p.s. You mention he's had a MC endorsement for 6 months... something tells me he probably didn't take the MSF course. And if he did, at least not for the right reasons, i.e., to learn earnestly about riding responsibly as opposed to it being counted as a discount on insurance, etc. All in all, ultimately, you've pretty done all you can w/ regards to detering him by showing him your concern and expressing how you felt. He's an adult? Every adult have to make their own decisions. Life is about making decisions. I just hope he makes the right ones. Good luck.
|09-08-2002 02:54 PM|
|09-08-2002 01:45 PM|

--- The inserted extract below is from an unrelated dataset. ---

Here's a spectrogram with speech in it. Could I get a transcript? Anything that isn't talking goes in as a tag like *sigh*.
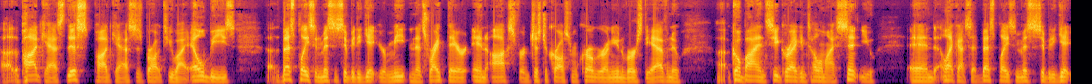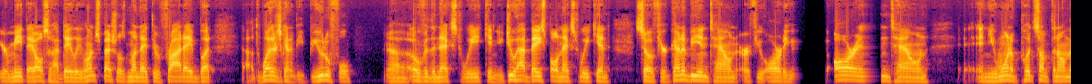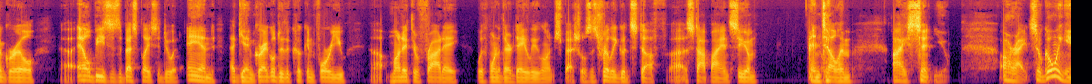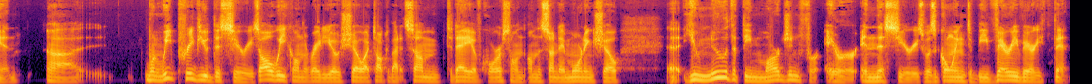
uh, the podcast. This podcast is brought to you by LB's, uh, the best place in Mississippi to get your meat, and it's right there in Oxford, just across from Kroger on University Avenue. Uh, go by and see Greg and tell him I sent you. And like I said, best place in Mississippi to get your meat. They also have daily lunch specials Monday through Friday, but uh, the weather's going to be beautiful uh, over the next week. And you do have baseball next weekend. So if you're going to be in town or if you already are in town and you want to put something on the grill, uh, LB's is the best place to do it. And again, Greg will do the cooking for you uh, Monday through Friday with one of their daily lunch specials. It's really good stuff. Uh, stop by and see him and tell him I sent you. All right. So going in, uh, when we previewed this series all week on the radio show, I talked about it some today, of course, on, on the Sunday morning show. Uh, you knew that the margin for error in this series was going to be very, very thin.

That goes for any new rider (or old rider that has grown complacent)
|09-05-2002 09:17 PM|
Try and guide him as best you can.
He is going to do exactly what he wants to do...no matter what
Try damage control. He is your friend and will listen to you as long as you present yourself in a supportive manner. He wants to go 190 mph...so be it. Ride with him out to a clean long straight with no debris or dangerous obstacles and make sure you have a cell phone with the ambulance service on speed dial Don't forget the first aid kit in the back pack. I know that this sounds cold, but I have thought about your situation and put myself in your shoes. If...If he survives, then you can say "I told you." on the way to the hospital. When he comes out of traction, 6mos-1yr, then he will realize that he is NOT 10' tall and bullet proof. I was a knuckle head like your friend when I was younger and had to learn the hard way. I have a feeling that he will be the same way. Do not blame yourself for anything that happens to your friend, and think there was something else that you could have done to stop him. No you cannot knock him out with a bat and lock him in the basement until he comes to his senses
Encourage the helmet and leathers. He won't be 240 very long drinking through a straw for eight weeks
|09-05-2002 09:07 PM|
Make sure he gets good gear and send him on a track day.
Maybe he'll only bin it at the track where he's got some run off to help soften the blow.
I'm sure once he samples the power of the GSXR he'll learn some respect.
|This thread has more than 10 replies. Click here to review the whole thread.|